1. Notification of Births.—From these are selected the most suitable cases
to visit, commencing with the poorest houses in the poorest streets.
2. Advice Cards to Mothers.— A copy of the Advice Card is sent to the
mother of every newly-born child as soon as the birth is notified. Supplies of
these cards are also sent to the medical practitioners, hospitals, dispensaries, and
midwives for distribution.
3. Medical Advice.—In cases where mothers are suffering from disease they
are referred to doctors, hospitals, and dispensaries, and where mothers are in
need of extra food and milk to continue breast-feeding they are referred to
religious and charitable organisations, and especially the St. Pancras Schools
for Mothers.
During the year, as previously, the work of the Woman Inspector in
advising expectant mothers and in correcting defective and improper feeding
has been supplemented by assistance received from a number of lady voluntary
visitors. The St. Pancras Mothers' and Infants' Society, supported by
voluntary contributions and voluntary workers, with its SCHOOL FOR
MOTHERS at No. 1, Ampthill Square, supplements the municipal work,
and is doing a great good in the southern part of the Borough.
In 1911 a North St. Pancras School for Mothers was started by a Committee
of Ladies and Gentlemen, who obtained the use of a large room at 4, Rhyl
Street, Maiden Road, Kentish Town.
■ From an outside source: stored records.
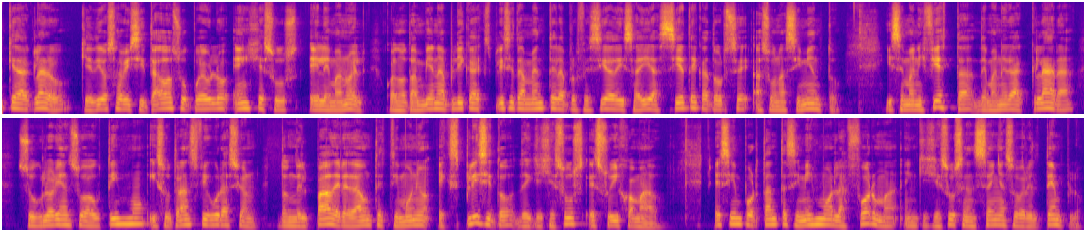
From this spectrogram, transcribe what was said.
queda claro que Dios ha visitado a su pueblo en Jesús el Emanuel, cuando también aplica explícitamente la profecía de Isaías 7:14 a su nacimiento, y se manifiesta de manera clara su gloria en su bautismo y su transfiguración, donde el Padre da un testimonio explícito de que Jesús es su Hijo amado. Es importante asimismo la forma en que Jesús enseña sobre el templo,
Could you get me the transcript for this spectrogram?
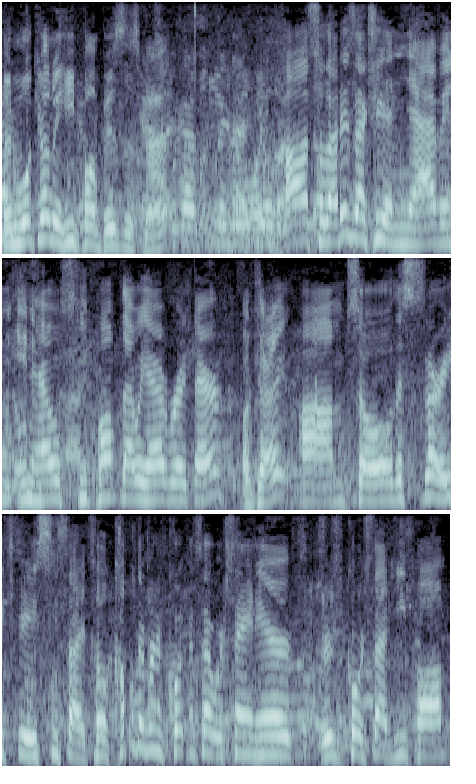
And what kind of heat pump is this, Matt? Uh, so that is actually a Navien in-house heat pump that we have right there. Okay. Um, so this is our HVAC side. So a couple different equipments that we're saying here. There's of course that heat pump.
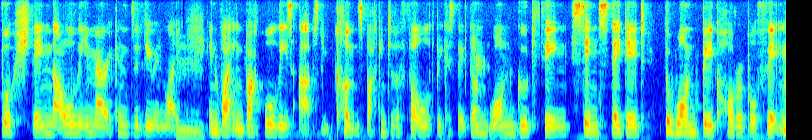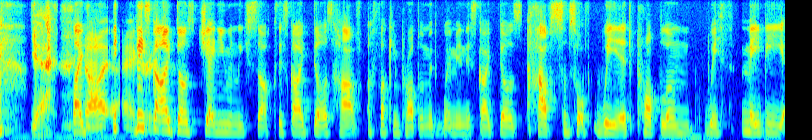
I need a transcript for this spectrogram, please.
bush thing that all the Americans are doing, like Mm. inviting back all these absolute cunts back into the fold because they've done one good thing since they did the one big horrible thing. Yeah, like No, I- I this guy does genuinely suck. This guy does have a fucking problem with women. This guy does have some sort of weird problem with maybe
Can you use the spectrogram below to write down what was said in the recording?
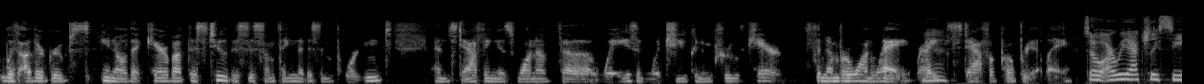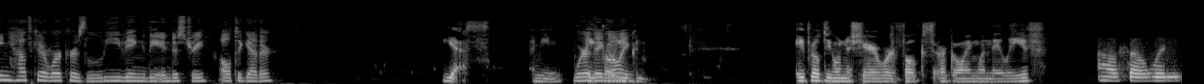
with other groups, you know, that care about this too. This is something that is important and staffing is one of the ways in which you can improve care. It's the number one way, right? Yeah. Staff appropriately. So are we actually seeing healthcare workers leaving the industry altogether? Yes. I mean, where April, are they going? Can, April, do you want to share where folks are going when they leave? Oh, so when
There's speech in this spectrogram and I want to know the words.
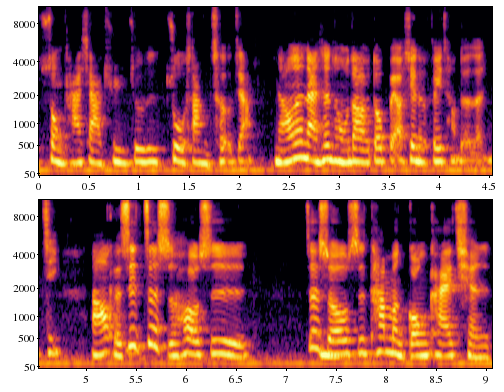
送他下去，就是坐上车这样。然后那男生从头到尾都表现得非常的冷静。然后，可是这时候是，这时候是他们公开前。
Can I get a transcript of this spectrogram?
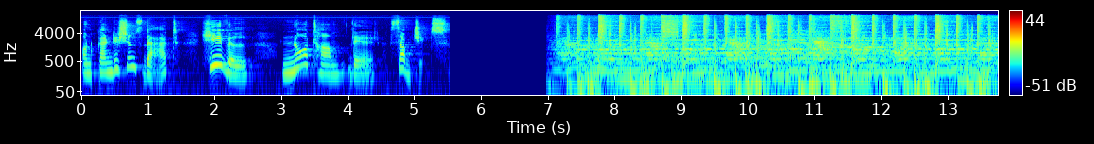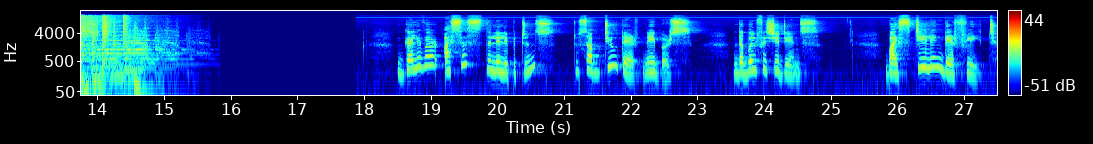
on conditions that he will not harm their subjects. Gulliver assists the Lilliputians to subdue their neighbors, the Blefuscudians, by stealing their fleet.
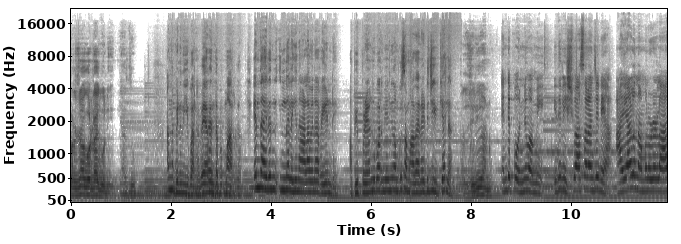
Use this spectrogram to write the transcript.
പ്രശ്നമൊക്കെ ഉണ്ടാക്കൂലേ? അത് എന്നാ പിന്നെ നീ പറ വേറെ എന്താ മാർഗം? എന്തായാലും ഇന്നല്ലെങ്കിൽ നാളെ അവൻ അറിയണ്ടേ? അപ്പൊ ഇപ്പോഴേ അങ്ങ് പറഞ്ഞു കഴിഞ്ഞാൽ നമുക്ക് സമാധാനമായിട്ട് ജീവിക്കാല്ലോ. അത് ശരിയാണ്. എന്റെ പൊന്നു മമ്മി ഇത് വിശ്വാസവഞ്ചനയാ. അയാൾ നമ്മളോടുള്ള ആ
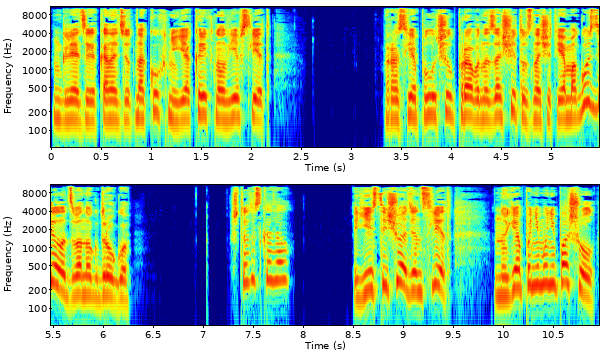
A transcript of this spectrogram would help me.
Глядя, как она идет на кухню, я крикнул ей вслед. «Раз я получил право на защиту, значит, я могу сделать звонок другу?» «Что ты сказал?» «Есть еще один след, но я по нему не пошел.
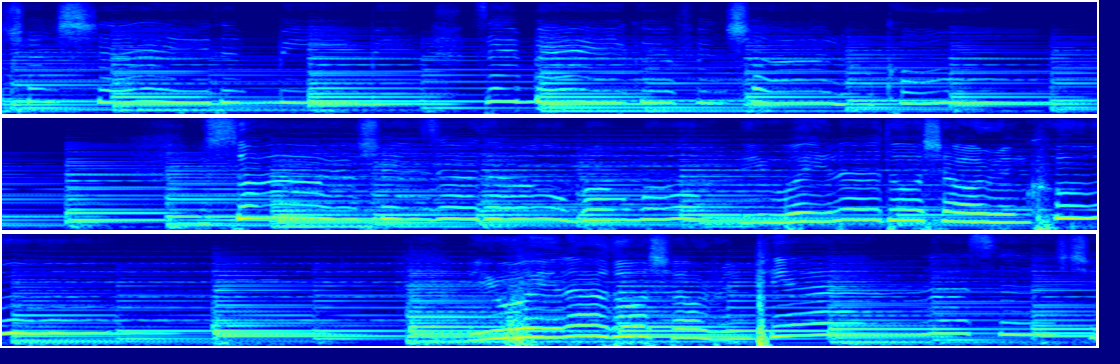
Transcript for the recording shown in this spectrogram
穿谁的秘密，在每个分岔路口，所有选择都。为了多少人哭？你为了多少人骗了自己？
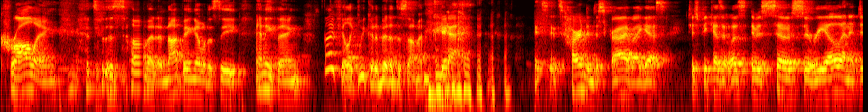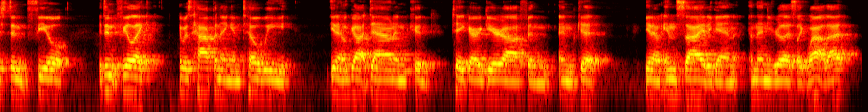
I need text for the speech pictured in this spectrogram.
crawling to the summit and not being able to see anything, I feel like we could have been at the summit. Yeah, it's it's hard to describe, I guess, just because it was it was so surreal and it just didn't feel it didn't feel like it was happening until we you know, got down and could take our gear off and, and get, you know, inside again. And then you realize like, wow, that,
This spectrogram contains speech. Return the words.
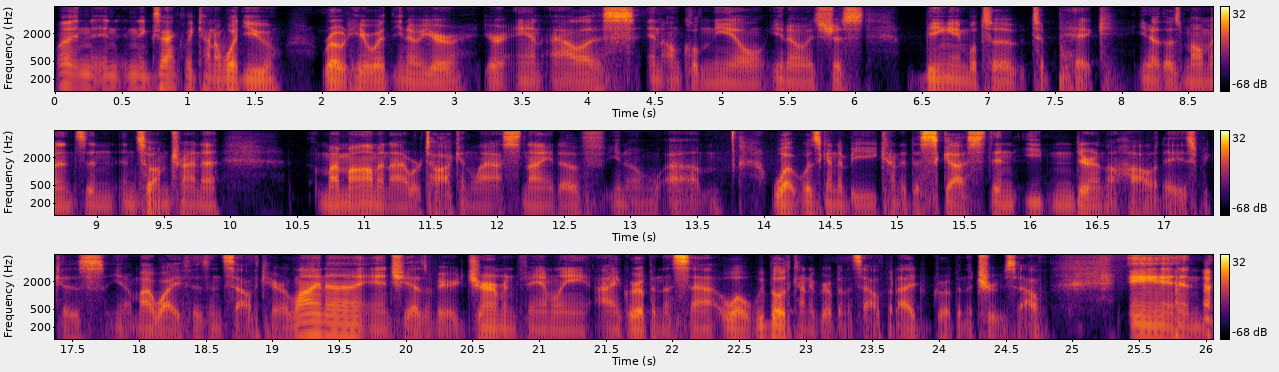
well and, and, and exactly kind of what you wrote here with you know your your aunt alice and uncle neil you know it's just being able to to pick you know those moments and and so i'm trying to my mom and I were talking last night of you know um, what was going to be kind of discussed and eaten during the holidays because you know my wife is in South Carolina and she has a very German family. I grew up in the South. Well, we both kind of grew up in the South, but I grew up in the true South, and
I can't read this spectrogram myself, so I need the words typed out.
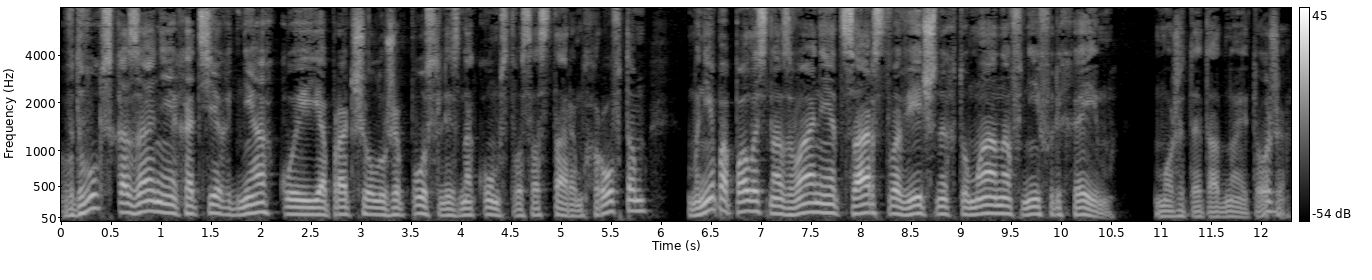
В двух сказаниях о тех днях, кои я прочел уже после знакомства со старым Хрофтом, мне попалось название «Царство вечных туманов Нифльхейм». Может, это одно и то же?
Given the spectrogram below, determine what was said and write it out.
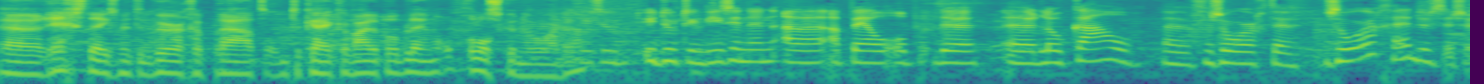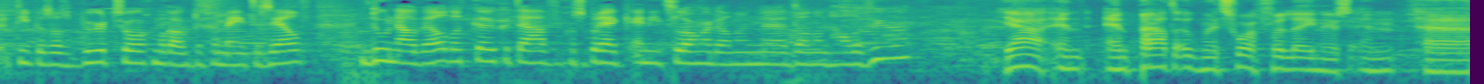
uh, rechtstreeks met de burger praten om te kijken waar de problemen opgelost kunnen worden. Dus u, doet in die zin een uh, appel op de uh, lokaal verzorgde zorg. Hè? Dus, dus types als buurtzorg, maar ook de gemeente zelf. Doe nou wel dat keukentafelgesprek en iets langer dan een, dan een half uur. Ja, en, en praten ook met zorgverleners en, uh,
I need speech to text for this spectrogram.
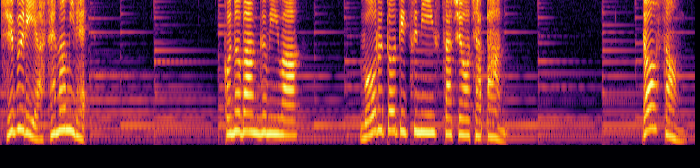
ジブリ汗まみれ。この番組はウォルト・ディズニー・スタジオ・ジャパン。ローソン。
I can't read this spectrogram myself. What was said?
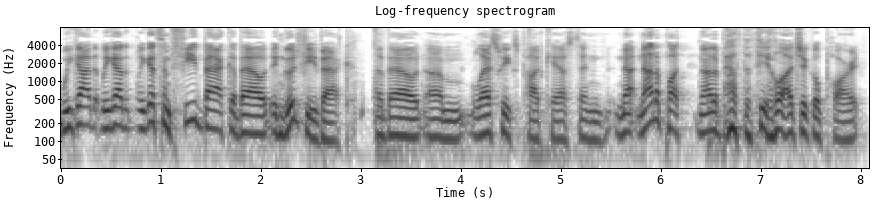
We got we got we got some feedback about and good feedback about um, last week's podcast, and not not about not about the theological part.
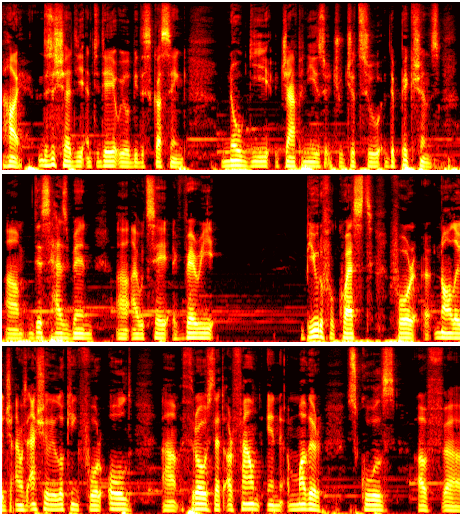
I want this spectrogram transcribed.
Hi, this is Shadi, and today we will be discussing no-gi Japanese Jiu-Jitsu depictions. Um, this has been, uh, I would say, a very beautiful quest for uh, knowledge. I was actually looking for old um, throws that are found in mother schools of uh,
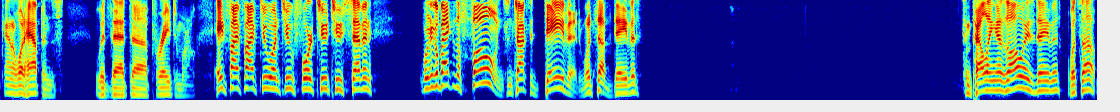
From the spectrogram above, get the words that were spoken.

This new School is doing excellent work
and increasing rapidly.
Report of the work done for the Prevention of Infant Mortality in the Borough
of St. Pancras during the year 1912.
The work has been done on the same lines as in previous years, though the
numbers of infants visited have been somewhat smaller than usual, owing to
the diminution of help from qualified voluntary visitors during the past year.
This is to be partially accounted for by the increased number of Boroughs
which have made use of the services of newly qualified unpaid workers in
this way, and partly by the decrease in the number of educated women who
are entering the Public Health Service.